DC traction motors, rated at 3,300 horsepower (2,500 kW)
Enhanced gear case, which increases tractive effort to 450 kN (100,000 lbf), making the locomotive suitable for heavier European trains
ECR Train Protection System allowing for immediate certification for operation in France, Germany and Belgium, but meaning that they cannot operate in Great Britain
Additional driver facilities, including cab air conditioning; a microwave and fridge in one cab; additional noise cancelling insulation; a modified seat
Designated JT42CWRM-100 by EMD and registered in France as Class 77, over 100 locomotives have been purchased including 60 by DB Schenker subsidiary Euro Cargo Rail.
In 2008 EMD announced plans to develop a new variant 'Class 66EU' designed for continental European operations, built within the UIC 505-1 loading gauge as opposed to the restrictive UK loading gauge. A range of European safety systems would be supported including ERTMS, and locomotives would be fitted with a dynamic brake and previous issues with driver comfort were to be addressed. The project was confirmed to be cancelled in 2011.
The locomotive uses standard EMD components - an EMD 710 prime mover, D43 traction motors, radial (self-steering) bogies of patented design, which reduce wheel surface and flange wear and is said to improve adhesion and reduce track load.
The class has undergone updates; other than the lower-geared class 66/6 produced for Freightliner, most of the updates have been in relation to conforming to specifications for exhaust particulate emissions.
Despite being popular with rail operators, especially due to its high reliability, the class has not been universally successful: one recurring problem has been driver comfort. In particular, noise levels (including noise from the cab horn), vibration, and excessive cab-temperatures in hot weather have brought serious complaints. The cab is not isolated from the main frame, causing engine noise to be the dominant background noise; notwithstanding the implications for safety (audibility of warning signals etc.), and the potential for hearing damage in the long term, the conditions drivers face led to threats of industrial action in the UK in 2007, and an agreement for increased pay for drivers using this type of locomotive (in Norway). By modifying using noise absorbing materials EMD succeeded in meeting TSI Noise Certification standards in 2008. Tests on retrofitted cooling systems and improved seating have been carried out on some UK locomotives.
Between 2006 and 2010, 12 locomotives belonging to Mitsui Capital Rail Europe (MRCE), operating in the Netherlands and Germany, were equipped with ETCS, principally to allow them to work on the equipped Betuweroute, comprising the ETCS Level 1 "Havenspoorlijn" in the Rotterdam harbour area and the ETCS Level 2 "A15" route linking Rotterdam to the German border.. The MRCE locomotives were sold to Beacon Rail in 2015. Commencing in 2015, 15 locomotives owned by Ascendos Rail Leasing and 10 locomotives owned and operated by Crossrail Benelux were equipped with ETCS.
As a fuel-saving and wear-reduction measure operator DB Schenker Rail UK is to fit ninety of its fleet with automatic engine stop start technology by the end of 2015. The modification is provided by ZTR Control Systems of London, Ontario and is expected to reduce engine running hours by about one-third.
Certification (homologation) is needed for each country of operation.
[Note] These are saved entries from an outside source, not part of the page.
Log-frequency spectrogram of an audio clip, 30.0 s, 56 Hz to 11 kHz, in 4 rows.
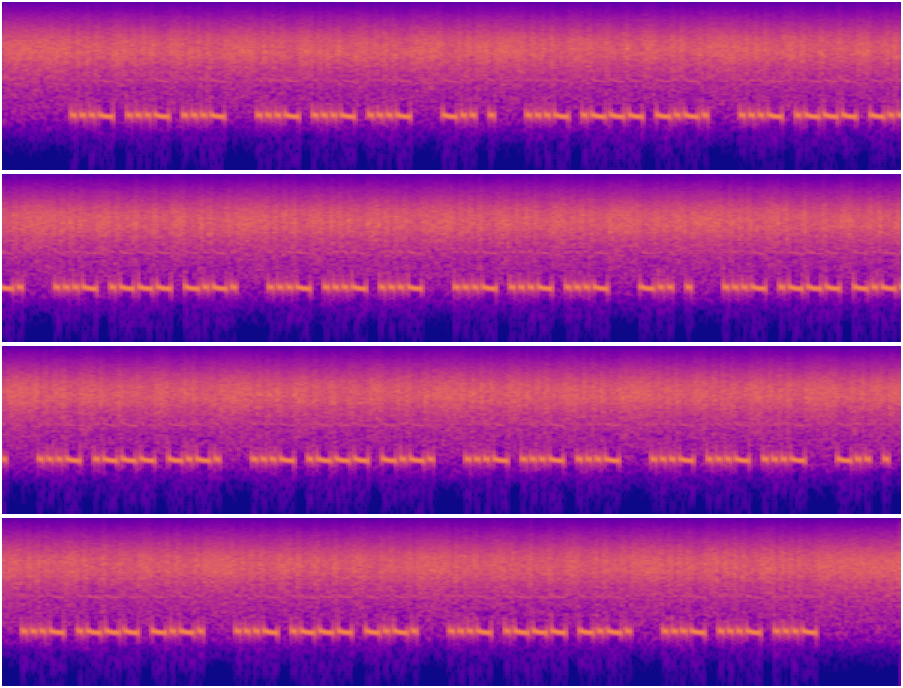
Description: Morse code, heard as a keyed tone, machine-sent, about 31 wpm, 300 Hz, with radio hiss and a squelch burst at the end. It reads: VVV VVV DE VJC VJC VJC VVV VVV DE VJC VJC VJC VVV VVV DE VJC VJC VJC VVV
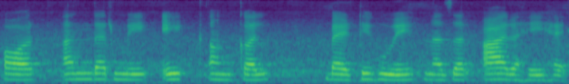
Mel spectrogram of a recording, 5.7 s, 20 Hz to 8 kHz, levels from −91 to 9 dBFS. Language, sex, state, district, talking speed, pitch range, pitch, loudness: Hindi, female, Maharashtra, Gondia, 115 wpm, 185-200 Hz, 195 Hz, -19 LUFS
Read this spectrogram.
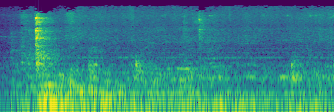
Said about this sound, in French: qui pousse la porte d'un institut de beauté spécialisé.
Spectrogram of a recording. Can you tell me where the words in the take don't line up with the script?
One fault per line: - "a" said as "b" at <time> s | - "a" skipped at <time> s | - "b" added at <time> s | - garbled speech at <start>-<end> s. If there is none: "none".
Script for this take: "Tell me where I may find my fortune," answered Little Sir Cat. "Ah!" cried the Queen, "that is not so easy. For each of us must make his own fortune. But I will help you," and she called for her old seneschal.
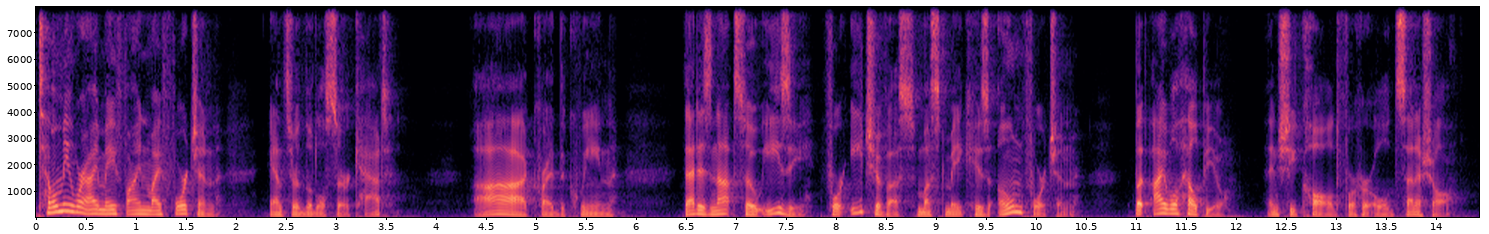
none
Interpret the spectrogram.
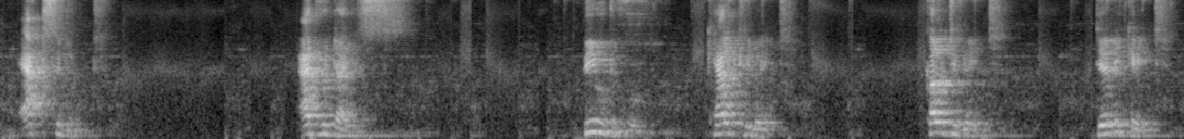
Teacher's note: Word with 3 syllables. The primary stress of the first syllable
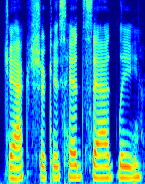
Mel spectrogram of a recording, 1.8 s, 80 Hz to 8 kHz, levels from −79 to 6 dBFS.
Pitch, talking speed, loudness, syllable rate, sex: 185 Hz, 165 wpm, -18 LUFS, 3.5 syllables/s, female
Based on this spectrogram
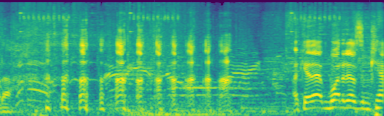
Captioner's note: laughs sarcastically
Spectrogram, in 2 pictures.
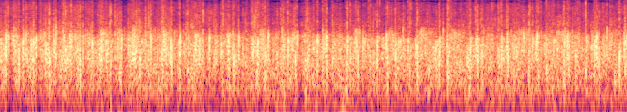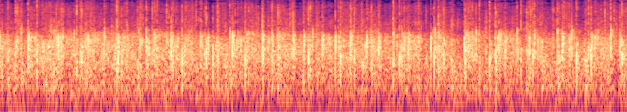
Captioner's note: applause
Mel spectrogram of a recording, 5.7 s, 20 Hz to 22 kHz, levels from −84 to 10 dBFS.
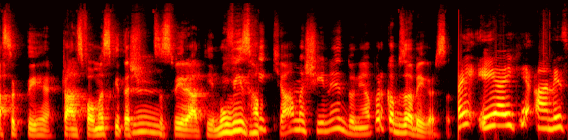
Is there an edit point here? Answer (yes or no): yes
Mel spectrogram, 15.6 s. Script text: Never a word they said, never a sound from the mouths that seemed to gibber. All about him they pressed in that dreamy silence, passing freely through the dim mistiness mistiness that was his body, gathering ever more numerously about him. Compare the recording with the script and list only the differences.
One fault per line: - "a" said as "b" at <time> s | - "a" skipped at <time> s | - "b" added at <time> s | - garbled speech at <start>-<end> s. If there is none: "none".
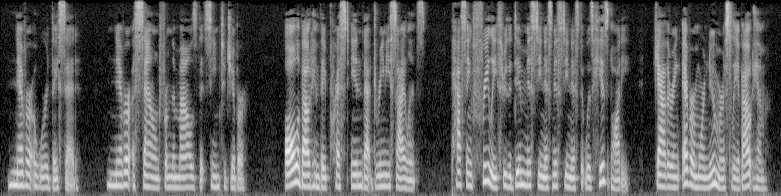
none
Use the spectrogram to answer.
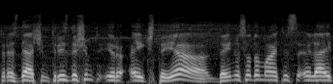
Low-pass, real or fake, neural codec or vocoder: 10.8 kHz; fake; vocoder, 44.1 kHz, 128 mel bands every 256 samples, BigVGAN v2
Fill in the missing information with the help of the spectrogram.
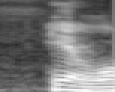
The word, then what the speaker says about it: Gil: It's Gil, right? – Hill.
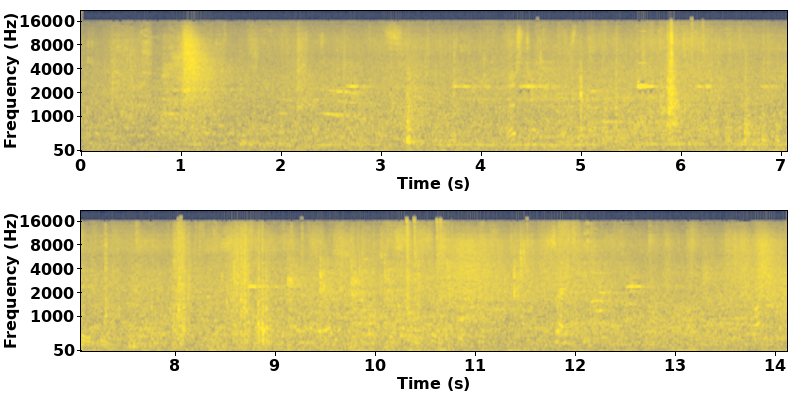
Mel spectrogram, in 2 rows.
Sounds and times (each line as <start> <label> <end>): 0.0 Walking through the shop 14.1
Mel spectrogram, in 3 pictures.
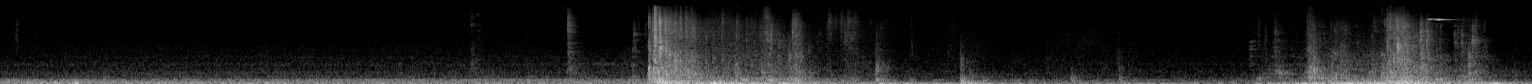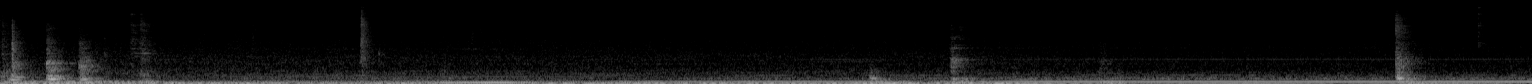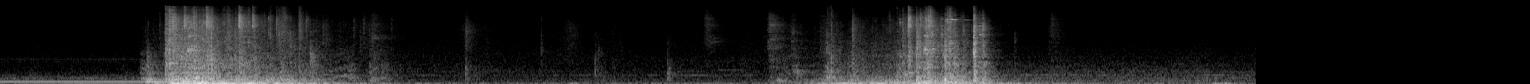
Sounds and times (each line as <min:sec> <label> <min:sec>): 0:03.9 elevator 0:11.5
0:05.7 doors 0:11.4
0:12.4 doors 0:17.1
0:12.4 elevator 0:21.0
0:32.0 elevator 0:34.6
0:32.0 doors 0:34.7
0:35.2 steps 0:37.8
0:37.3 doors 0:41.4
0:37.8 elevator 0:43.0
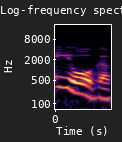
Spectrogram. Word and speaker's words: yoga: Em sânscrito, a língua original do yoga, realmente é yoga, com o fechadinho, é masculino e tal.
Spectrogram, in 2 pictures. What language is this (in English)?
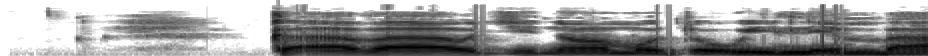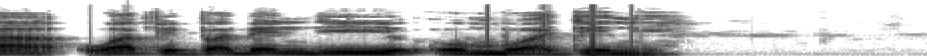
Batanga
The locos were initially given a temporary certificate for use in France, and full certification came in 2009 (they had previously operated in France on some routes), Romanian certification came in 2007 The class is certified for operation in Germany, the Netherlands, Luxembourg, Belgium, Sweden, Norway, Poland and Denmark. As of 1 January 2009, certification for use in the Czech Republic and Slovakia was pending.
They are operated in Egypt by the Egyptian National Railways.